Pick’s disease is also known in the medical profession as Frontotemporal Dementia, which is a rare form of dementia that affects the frontal and temporal lobes of the brain, the areas responsible for personality and speech.
Because the disease is rare with only 5% of all dementias being diagnosed as having Pick’s disease, relatively little is know about it, however heredity factors seem to play a role. What research exists suggest that where someone has suffered from the disease, there is a propensity for 50% of their children to developing the condition.
When chemical analyses has been undertaken there is evidence to suggest that the disease develops as a result of protein build-up in the affected areas of the brain, i.e. the frontal and temporal lobes. This build-up leads to changes in personality and character which manifest in socially inappropriate behaviour such as lack if inhibitions, increased sexual appetite, a deterioration in social skills, in appropriate euphoric outbursts, rudeness, aggressiveness and gluttony leading to morbid obesity. Also the urge to touch and take anything that happens to be in their line of vision is common.
As the disease progress the ability to make rational decisions is lost, also the inability to conduct a lengthy conversation, maintain a line of thought, the inability to find words easily and have a tendency to being easily distracted, are all familiar patterns as the memory, speech and intellect is ravished by the disease.
The disease usually develop between 40 and 60 years of age, however it can develop earlier in some cases or as late as 80 years of age, with a slightly higher incidence of the disease occurring in women.
The only way that Pick’s disease can be conclusively diagnosed is through an autopsy after death. However, whilst still living a probable diagnosis can be made with the aid of an Electro Encephalogram (EEG) or Magnetic Resonance Imaging (MRI) scan, plus the on-going observation of the individual’s behaviour.
Pick’s disease is often confused with Alzheimer’s disease, however unlike Alzheimer’s; because of its rarity, less research material is available. Like Alzheimer’s there is no available cure for Pick’s disease, nor can its progression be slowed down with medication. Because of the lack of scientific interest there are no drugs trials taking place currently. Physicians are reluctant to prescribe the same drugs uses for Alzheimer’s patients because from their observations they have a tendency to increase aggressive behavior in the Pick’s disease.
From on-set, the life-expectancy is anything from 2 to 15 years with an average of 6 to 12 years, with death usually caused by an infection. Caring for a family member who has developed any kind of dementia can be very distressing.

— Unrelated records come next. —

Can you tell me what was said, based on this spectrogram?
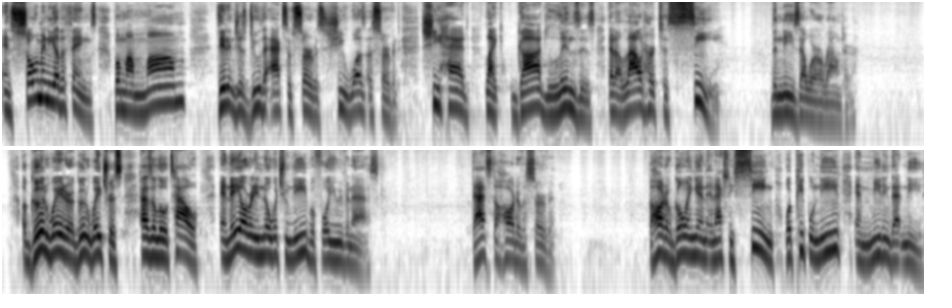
And so many other things. But my mom didn't just do the acts of service, she was a servant. She had like God lenses that allowed her to see the needs that were around her. A good waiter, a good waitress has a little towel, and they already know what you need before you even ask. That's the heart of a servant. The heart of going in and actually seeing what people need and meeting that need.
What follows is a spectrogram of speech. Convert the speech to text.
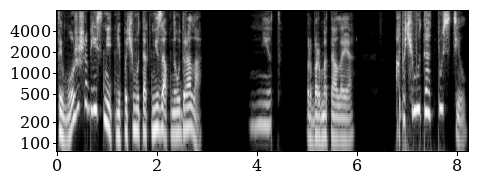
ты можешь объяснить мне, почему так внезапно удрала?» «Нет», — пробормотала я. «А почему ты отпустил?»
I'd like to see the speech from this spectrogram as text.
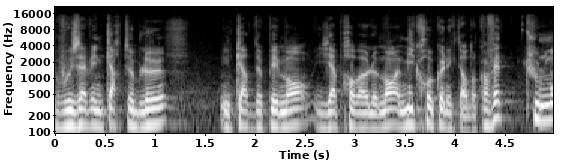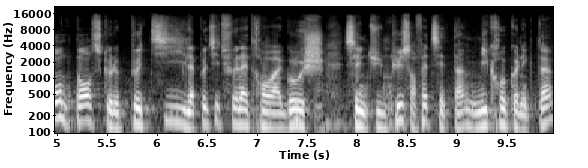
Vous avez une carte bleue, une carte de paiement, il y a probablement un micro-connecteur. Donc en fait, tout le monde pense que le petit, la petite fenêtre en haut à gauche, c'est une, puce. En fait, c'est un micro-connecteur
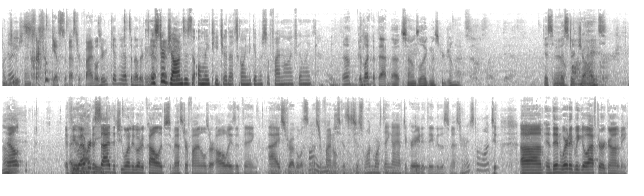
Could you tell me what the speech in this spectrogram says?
100%. I don't give semester finals. Are you kidding? That's another test. I have Mr. to Johns is the only teacher that's going to give us a final. I feel like. give. Well, good luck with that. That sounds like Mr. Jones. Dissing Yeah. Mr. Johns. No. Now, if I you would ever not be. decide that you want to go to college, semester finals are always a thing. I struggle with semester finals because it's just one more thing I have to grade at the end of the semester, and I just don't want to. Um, and then where did we go after agronomy?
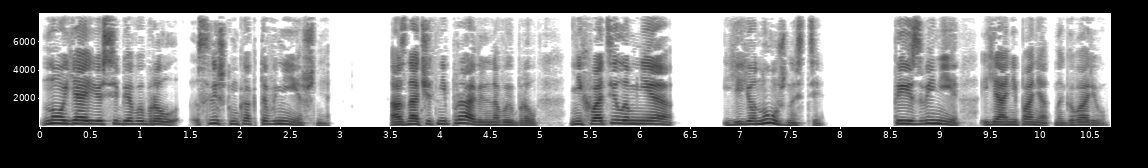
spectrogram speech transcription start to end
Но я ее себе выбрал слишком как-то внешне. А значит, неправильно выбрал. Не хватило мне ее нужности. Ты извини, я непонятно говорю.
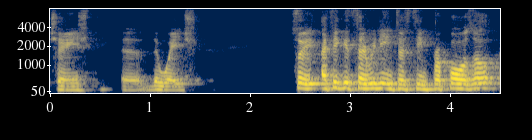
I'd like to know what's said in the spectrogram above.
change uh, the wage. So i think it's a really interesting proposal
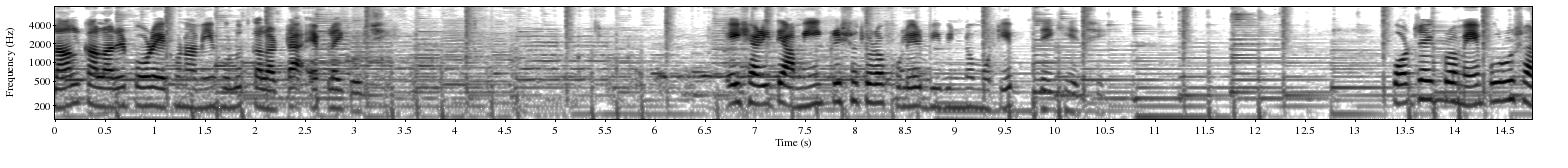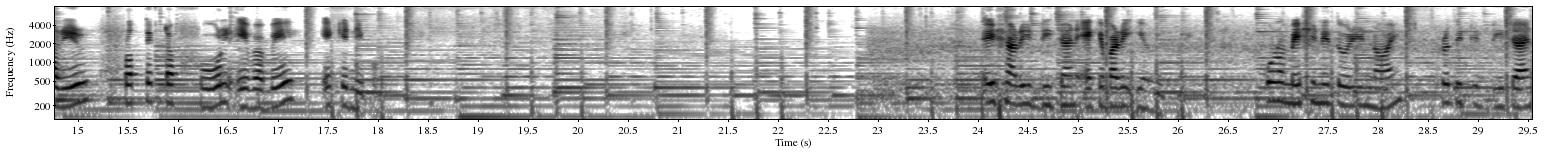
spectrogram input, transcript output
লাল কালারের পর এখন আমি হলুদ কালারটা অ্যাপ্লাই করছি। এই শাড়িতে আমি কৃষ্ণচূড়া ফুলের বিভিন্ন মোটিভ দেখিয়েছি। পর্যায়ক্রমে পুরো শাড়ির প্রত্যেকটা ফুল এভাবে এঁকে নেব। এই শাড়ির ডিজাইন একেবারে ইউনিক কোনো মেশিনে তৈরি নয়, প্রতিটি ডিজাইন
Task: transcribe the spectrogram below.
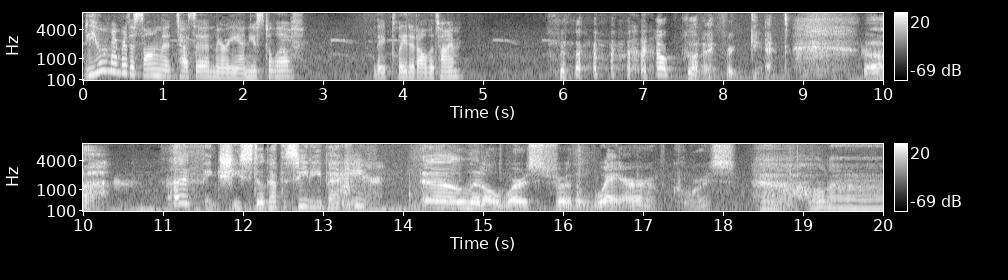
do you remember the song that Tessa and Marianne used to love? They played it all the time. How could I forget? Ugh. I think she's still got the CD back here. A little worse for the wear, of course. Hold on.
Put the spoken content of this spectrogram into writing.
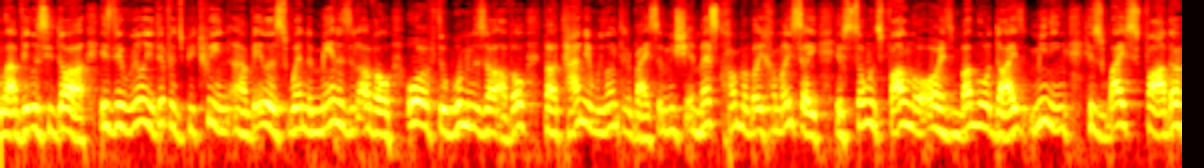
la Avelis Is there really a difference between Avelis when the man is an Avel or if the woman is an Avel? Tanya, we learned in the Brisa, if someone's father-in-law or his mother-in-law dies, meaning his wife's father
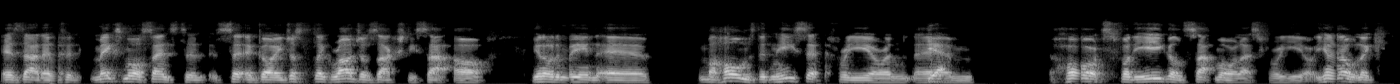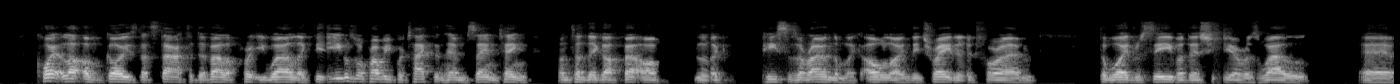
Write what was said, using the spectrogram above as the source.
is that if it makes more sense to sit a guy just like Rodgers actually sat, or you know what I mean, uh, Mahomes didn't he sit for a year, and um, yeah. Hurts for the Eagles sat more or less for a year. You know, like quite a lot of guys that start to develop pretty well. Like the Eagles were probably protecting him, same thing, until they got better, like pieces around them, like O line. They traded for um, the wide receiver this year as well. Uh,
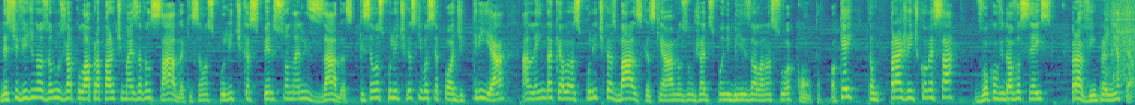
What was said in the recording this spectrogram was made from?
Neste vídeo nós vamos já pular para a parte mais avançada, que são as políticas personalizadas, que são as políticas que você pode criar além daquelas políticas básicas que a Amazon já disponibiliza lá na sua conta, ok? Então, para a gente começar, vou convidar vocês para vir para minha tela.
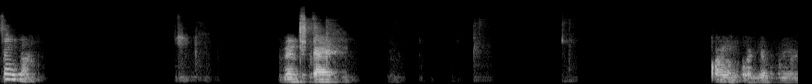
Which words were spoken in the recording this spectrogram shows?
ใช่ป่ะไม่ใช่ความควรจะม่วง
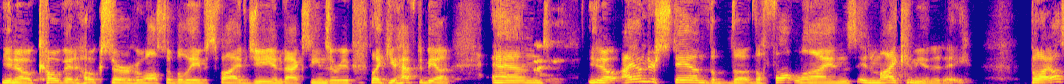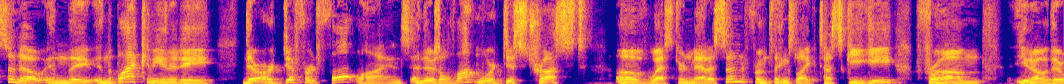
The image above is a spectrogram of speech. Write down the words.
you know, COVID hoaxer who also believes 5G and vaccines are like you have to be on. And, you know, I understand the, the, the fault lines in my community. But I also know in the in the black community, there are different fault lines and there's a lot more distrust of Western medicine from things like Tuskegee, from, you know, there,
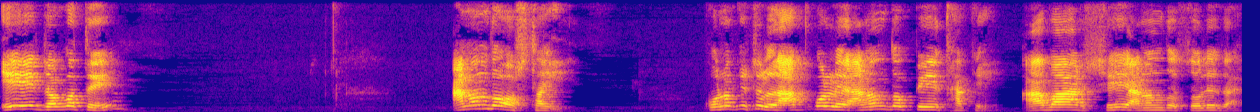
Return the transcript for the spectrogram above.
এ জগতে আনন্দ অস্থায়ী। কোনো কিছু লাভ করলে আনন্দ পেয়ে থাকে, আবার সে আনন্দ চলে যায়।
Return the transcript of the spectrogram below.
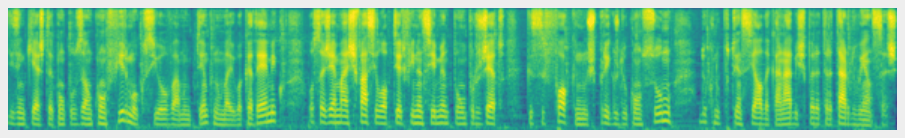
dizem que esta conclusão confirma o que se ouve há muito tempo no meio académico, ou seja, é mais fácil obter financiamento para um projeto que se foque nos perigos do consumo do que no potencial da cannabis para tratar doenças.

However, Pick’s disease can be even more difficult to handle, because the disease is less understood, develops at an earlier age and is characterised by language problems very early on in the disease, often even before the disease has been diagnosed.